Caramelized onions, anchovies, and olives come together as mouthwatering perfection.
Pissaladière is a southern French onion pizza made with anchovies and olives on an olive oil crust. There is nothing better than the juxtaposition of salty and sweet thanks to the briny anchovies and olives that permeate every bite of caramelized onion. It is typically prepared in a rimmed sheet pan, sometimes with tomato paste, made flat and cut into squares. This recipe makes two updates to the classic: first, a large, crosswise slice of a sourdough boule is used in place of a pizza dough, which makes it more of a thick-topped tartine; second; the onions are caramelized until mahogany in color (a classic pissaladière's onions have a lighter, golden hue). The flavors, though, are unmistakably classic!
Equipment: cutting board; chef’s knife; dry measuring cup; measuring spoons; large sauté pan (with high sides, if possible) with a tight-fitting lid; wooden spoon; rimmed sheet pan; parchment paper; offset spatula or butter knife
1, 1-inch thick slice sourdough boule (approximately 10-inches in diameter)
6 tablespoons butter, divided
4 tablespoons of olive oil, divided
3 large Vidalia onions, halved and thinly sliced
3 cloves garlic, minced
8 fresh thyme sprigs, leaves removed and chopped (stems discarded)
8 anchovies, mashed
¾ cup pitted Nicoise olives
kosher salt and freshly ground pepper
1. Preheat the oven to 450°F. Divide the butter in half. Let one half rest at room temperature to soften and set aside.
ILOC tip: if you are using anchovies packed in salt, be sure to rinse them first before mashing. If you are using anchovies packed in oil, do not worry about rinsing the anchovies.
2. Heat 3 tablespoons of butter plus 2 tablespoons of olive oil over medium heat in a large and deep sauté pan. Once the butter foams, add the onions, garlic, and a large pinch of salt. Mix well to incorporate the butter. Cover the pan and cook for five minutes to let the onions wilt.
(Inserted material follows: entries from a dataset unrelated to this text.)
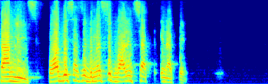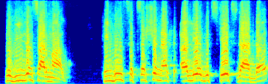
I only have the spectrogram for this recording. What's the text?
families. For this as a domestic violence act enacted. Provisions are marked Hindu Succession Act earlier which states that the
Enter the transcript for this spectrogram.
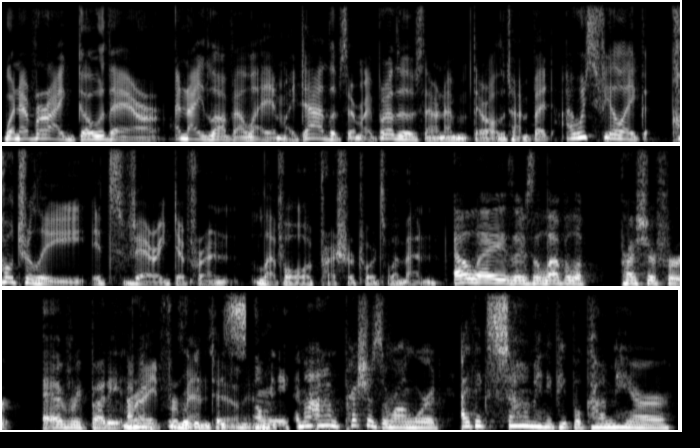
whenever I go there, and I love LA and my dad lives there, my brother lives there, and I'm there all the time, but I always feel like culturally it's very different level of pressure towards women. LA, there's a level of pressure for everybody. I right, mean, for men too. So yeah. many, and I, pressure's the wrong word. I think so many people come here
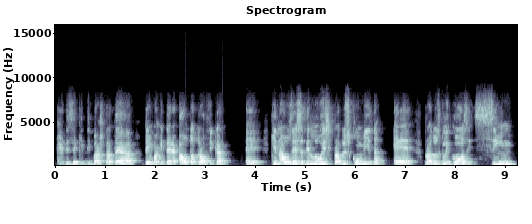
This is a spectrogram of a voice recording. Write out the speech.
Quer dizer que debaixo da terra tem bactéria autotrófica? É. Que na ausência de luz produz comida? É. Produz glicose? Sim.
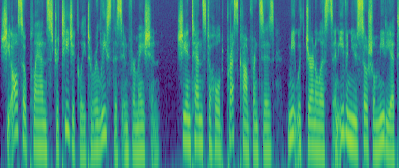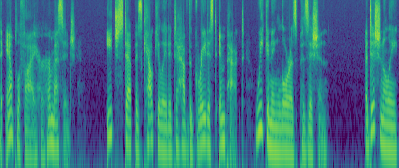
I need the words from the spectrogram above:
She also plans strategically to release this information. She intends to hold press conferences, meet with journalists, and even use social media to amplify her, her message. Each step is calculated to have the greatest impact, weakening Laura's position. Additionally,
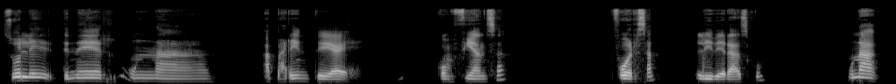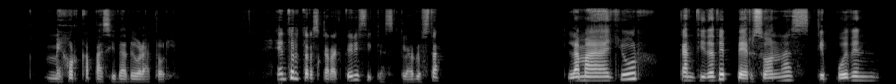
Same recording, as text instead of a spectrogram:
suele tener una aparente eh, confianza, fuerza, liderazgo, una mejor capacidad de oratoria. Entre otras características, claro está. La mayor cantidad de personas que pueden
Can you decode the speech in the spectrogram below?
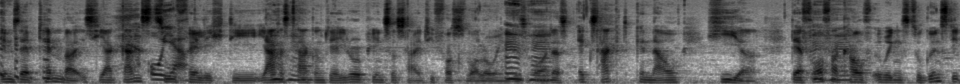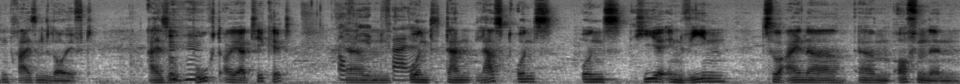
im September ist ja ganz Oh ja. zufällig die Jahrestagung der European Society for Swallowing Disorders exakt genau hier. Der Vorverkauf übrigens zu günstigen Preisen läuft. Also bucht euer Ticket ähm, Auf jeden Fall. und dann lasst uns uns hier in Wien zu einer ähm, offenen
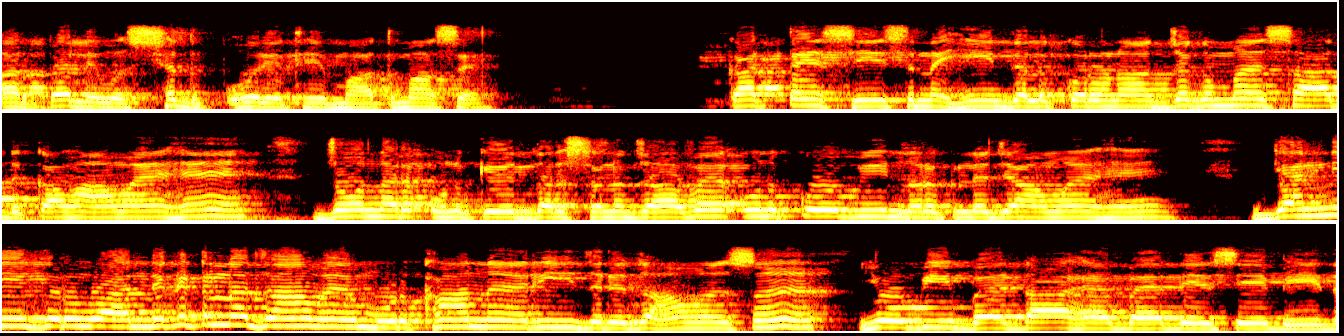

Remove the lid and stir in the anchovies and thyme.
3. Cook the onions, stirring frequently, for almost 40 minutes, until they are a deep, mahogany brown.
ILOC tip: along the way, once the onions become golden brown and begin to leave some of their sugar on the bottom of the pan, add a few tablespoons of cold water to the pan to scrape the bottom immediately and vigorously, to return that fond to the onions. The water will evaporate quickly. You might need to do this several times throughout the cooking process. Leave nothing on the bottom of the pan...better pissaladière and easier clean-up! It's all about technique, not torture.
Picture 12 above is the more typical color for pissaladière. That's about the 25-minute mark of sautéing.
4. Once the onions are mahogany brown and significantly reduced in volume, season generously with freshly ground black pepper and more kosher salt. Remove the pan from the heat and set aside.
5. Butter the sourdough slice with the remaining butter. Place the buttered bread on a parchment-lined rimmed sheet pan and spread evenly with the onions. Dot the top of the onions with olives and drizzle with remaining 2 tablespoons of olive oil.
ILOC tip: if you want to use only a portion of the onion mixture and reserve the rest for alternate use, like eggs and omelets, go for it. This is a rich dish!
6. Bake for 15-20 minutes or until the bread crisps. Remove from the oven. Season again, if desired. Slice and serve immediately.
Makes approximately 4-6 main course servings or 8-12 appetizer portions.